WHAT YOU SHOULD DO ▸
When you copy the material below, keep every line exact and drop the pictures.

*****

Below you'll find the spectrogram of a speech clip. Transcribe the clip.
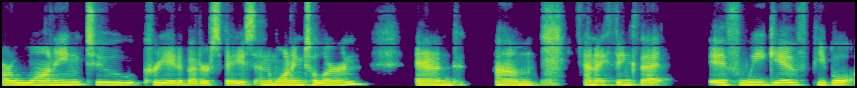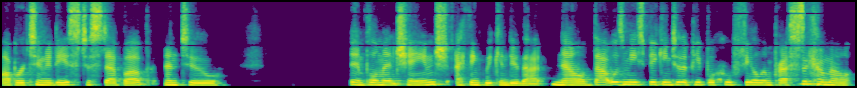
are wanting to create a better space and wanting to learn and um, and I think that if we give people opportunities to step up and to implement change, I think we can do that. Now, that was me speaking to the people who feel impressed to come out.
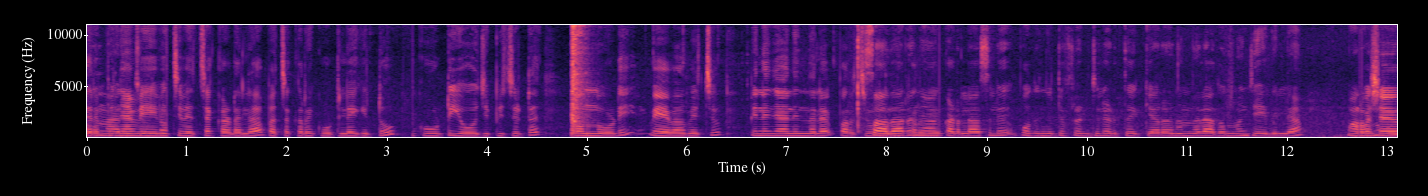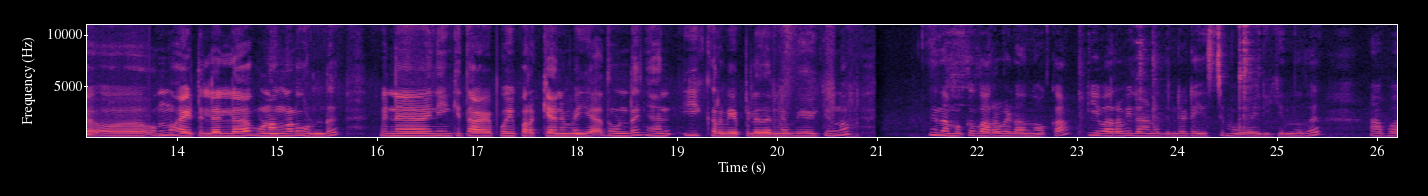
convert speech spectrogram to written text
അരപ്പ് ഞാൻ വേവിച്ച് വെച്ച കടല പച്ചക്കറി കൂട്ടിലേക്ക് ഇട്ടു. കൂട്ടി യോജിപ്പിച്ചിട്ട് ഒന്നുകൂടി വേവാൻ വെച്ചു. പിന്നെ ഞാൻ ഇന്നലെ പറിച്ചു സാധാരണ ഞാൻ കടലാസിൽ പൊതിഞ്ഞിട്ട് ഫ്രിഡ്ജിൽ എടുത്ത് വെക്കാറാണ്. ഇന്നലെ അതൊന്നും ചെയ്തില്ല. പക്ഷേ ഒന്നും ആയിട്ടില്ല. എല്ലാ ഗുണങ്ങളും ഉണ്ട്. പിന്നെ ഇനി എനിക്ക് താഴെ പോയി പറിക്കാനും വയ്യ. അതുകൊണ്ട് ഞാൻ ഈ കറിവേപ്പില തന്നെ ഉപയോഗിക്കുന്നു. ഇനി നമുക്ക് വറവിടാൻ നോക്കാം. ഈ വറവിലാണ് ഇതിന്റെ ടേസ്റ്റ് മുഴുവൻ ഇരിക്കുന്നത്. അപ്പോൾ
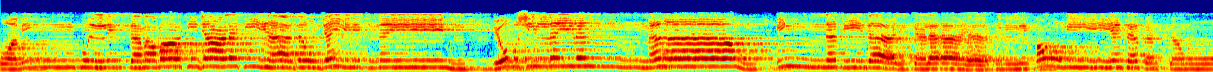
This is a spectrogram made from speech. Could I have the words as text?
ومن كل الثمرات جعل فيها زوجين اثنين. يغشي الليل النهار. إن في ذلك لآيات لقوم يتفكرون.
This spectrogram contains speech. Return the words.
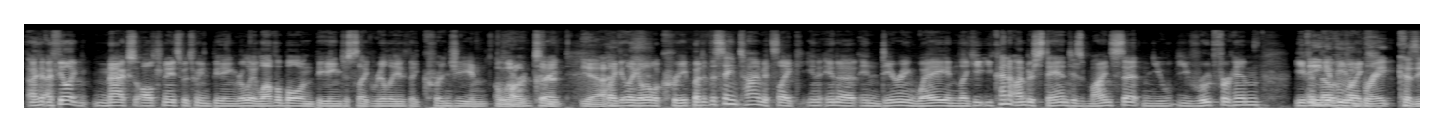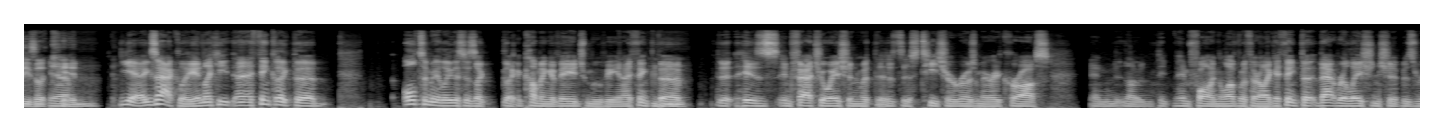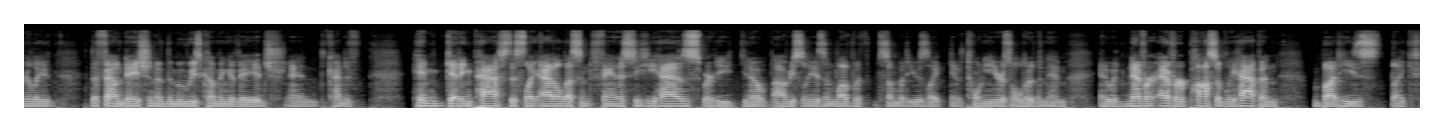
I, I feel like Max alternates between being really lovable and being just like really like cringy and hard to yeah. like like a little creep. But at the same time, it's like in in a endearing way, and like you, you kind of understand his mindset and you you root for him, even and though he like a break because he's a Yeah. kid. yeah exactly, and like he I think like the ultimately this is like like a coming of age movie, and I think the, the his infatuation with this, this teacher Rosemary Cross and you know, him falling in love with her. Like I think that that relationship is really the foundation of the movie's coming of age and kind of him getting past this like adolescent fantasy he has where he you know obviously is in love with somebody who's like you know 20 years older than him and it would never ever possibly happen but he's like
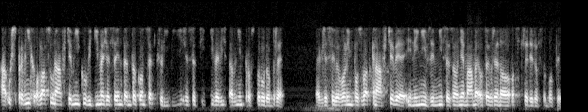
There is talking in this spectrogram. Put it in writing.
A už z prvních ohlasů návštěvníků vidíme, že se jim tento koncept líbí, že se cítí ve výstavním prostoru dobře. Takže si dovolím pozvat k návštěvě. I nyní v zimní sezóně máme otevřeno od středy do soboty.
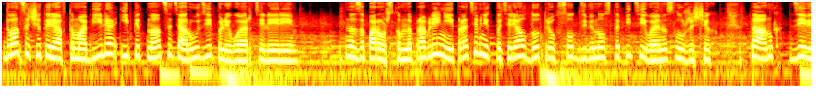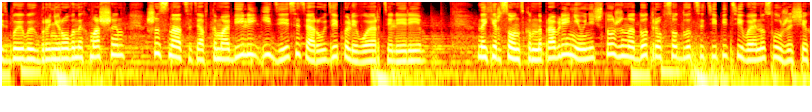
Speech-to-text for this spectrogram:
24 автомобиля и 15 орудий полевой артиллерии. На запорожском направлении противник потерял до 395 военнослужащих. Танк, 9 боевых бронированных машин, 16 автомобилей и 10 орудий полевой артиллерии. На Херсонском направлении уничтожено до 325 военнослужащих,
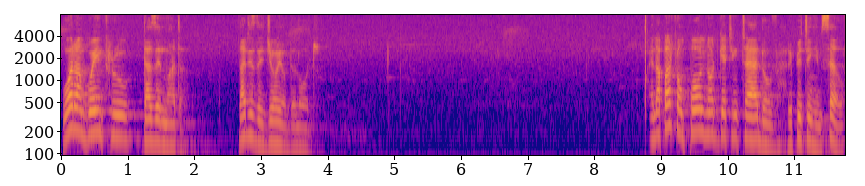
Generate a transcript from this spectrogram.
What I'm going through doesn't matter. That is the joy of the Lord. And apart from Paul not getting tired of repeating himself,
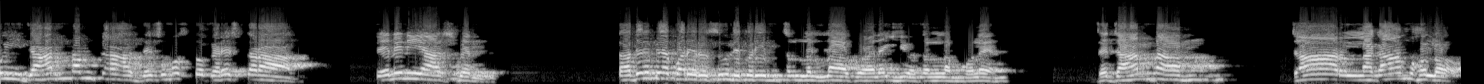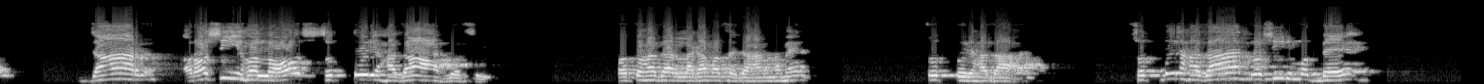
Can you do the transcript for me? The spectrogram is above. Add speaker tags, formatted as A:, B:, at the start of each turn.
A: ওই জাহান্নামটা যে সমস্ত ফেরেশতারা টেনে নিয়ে আসবেন, তাদের ব্যাপারে রসুল করিম সাল্লাল্লাহু বলেন যে জাহান্নাম যার লাগাম হলো, যার রশি হলো সত্তর হাজার রশি। কত হাজার লাগাম আছে জাহান্নামের? সত্তর হাজার। সত্তর হাজার রশির মধ্যে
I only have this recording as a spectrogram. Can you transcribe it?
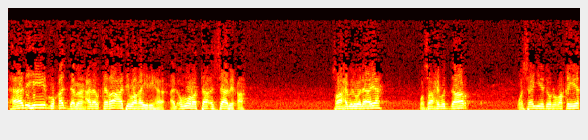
هذه مقدمة على القراءة وغيرها الأمور السابقة. صاحب الولاية وصاحب الدار وسيد الرقيق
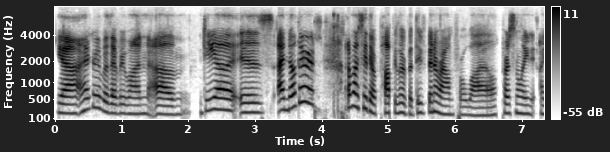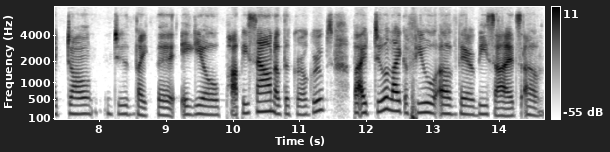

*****

ANSWER SPACE ▸
Below you'll find the spectrogram of a speech clip. Transcribe the clip.
are wanting to create a better space and wanting to learn and um, and I think that if we give people opportunities to step up and to implement change, I think we can do that. Now, that was me speaking to the people who feel impressed to come out.
convert speech spectrogram to written text
അരപ്പ് ഞാൻ വേവിച്ച് വെച്ച കടല പച്ചക്കറി കൂട്ടിലേക്ക് ഇട്ടു. കൂട്ടി യോജിപ്പിച്ചിട്ട് ഒന്നുകൂടി വേവാൻ വെച്ചു. പിന്നെ ഞാൻ ഇന്നലെ പറിച്ചു സാധാരണ ഞാൻ കടലാസിൽ പൊതിഞ്ഞിട്ട് ഫ്രിഡ്ജിൽ എടുത്ത് വെക്കാറാണ്. ഇന്നലെ അതൊന്നും ചെയ്തില്ല. പക്ഷേ ഒന്നും ആയിട്ടില്ല. എല്ലാ ഗുണങ്ങളും ഉണ്ട്. പിന്നെ ഇനി എനിക്ക് താഴെ പോയി പറിക്കാനും വയ്യ. അതുകൊണ്ട് ഞാൻ ഈ കറിവേപ്പില തന്നെ ഉപയോഗിക്കുന്നു. ഇനി നമുക്ക് വറവിടാൻ നോക്കാം. ഈ വറവിലാണ് ഇതിന്റെ ടേസ്റ്റ് മുഴുവൻ ഇരിക്കുന്നത്. അപ്പോൾ
This is a spectrogram made from speech. Could I have the words as text?
ومن كل الثمرات جعل فيها زوجين اثنين. يغشي الليل النهار. إن في ذلك لآيات لقوم يتفكرون.
This spectrogram contains speech. Return the words.
I, I feel like Max alternates between being really lovable and being just like really like cringy and hard to yeah. like like a little creep. But at the same time, it's like in in a endearing way, and like you, you kind of understand his mindset and you you root for him, even and though he like a break because he's a Yeah. kid. yeah exactly, and like he I think like the ultimately this is like like a coming of age movie, and I think the, the his infatuation with this, this teacher Rosemary Cross and you know, him falling in love with her. Like I think that that relationship is really the foundation of the movie's coming of age and kind of him getting past this like adolescent fantasy he has where he you know obviously is in love with somebody who's like you know 20 years older than him and it would never ever possibly happen but he's like
There is talking in this spectrogram. Put it in writing.
A už z prvních ohlasů návštěvníků vidíme, že se jim tento koncept líbí, že se cítí ve výstavním prostoru dobře. Takže si dovolím pozvat k návštěvě. I nyní v zimní sezóně máme otevřeno od středy do soboty.
Speech-to-text for this spectrogram:
24 автомобиля и 15 орудий полевой артиллерии. На запорожском направлении противник потерял до 395 военнослужащих. Танк, 9 боевых бронированных машин, 16 автомобилей и 10 орудий полевой артиллерии. На Херсонском направлении уничтожено до 325 военнослужащих,
Generate a transcript from this spectrogram.
What I'm going through doesn't matter. That is the joy of the Lord. And apart from Paul not getting tired of repeating himself,
Can you do the transcript for me? The spectrogram is above. Add speaker tags, formatted as A:, B:, at the start of each turn.
A: ওই জাহান্নামটা যে সমস্ত ফেরেশতারা টেনে নিয়ে আসবেন, তাদের ব্যাপারে রসুল করিম সাল্লাল্লাহু বলেন যে জাহান্নাম যার লাগাম হলো, যার রশি হলো সত্তর হাজার রশি। কত হাজার লাগাম আছে জাহান্নামের? সত্তর হাজার। সত্তর হাজার রশির মধ্যে
I only have this recording as a spectrogram. Can you transcribe it?
هذه مقدمة على القراءة وغيرها الأمور السابقة. صاحب الولاية وصاحب الدار وسيد الرقيق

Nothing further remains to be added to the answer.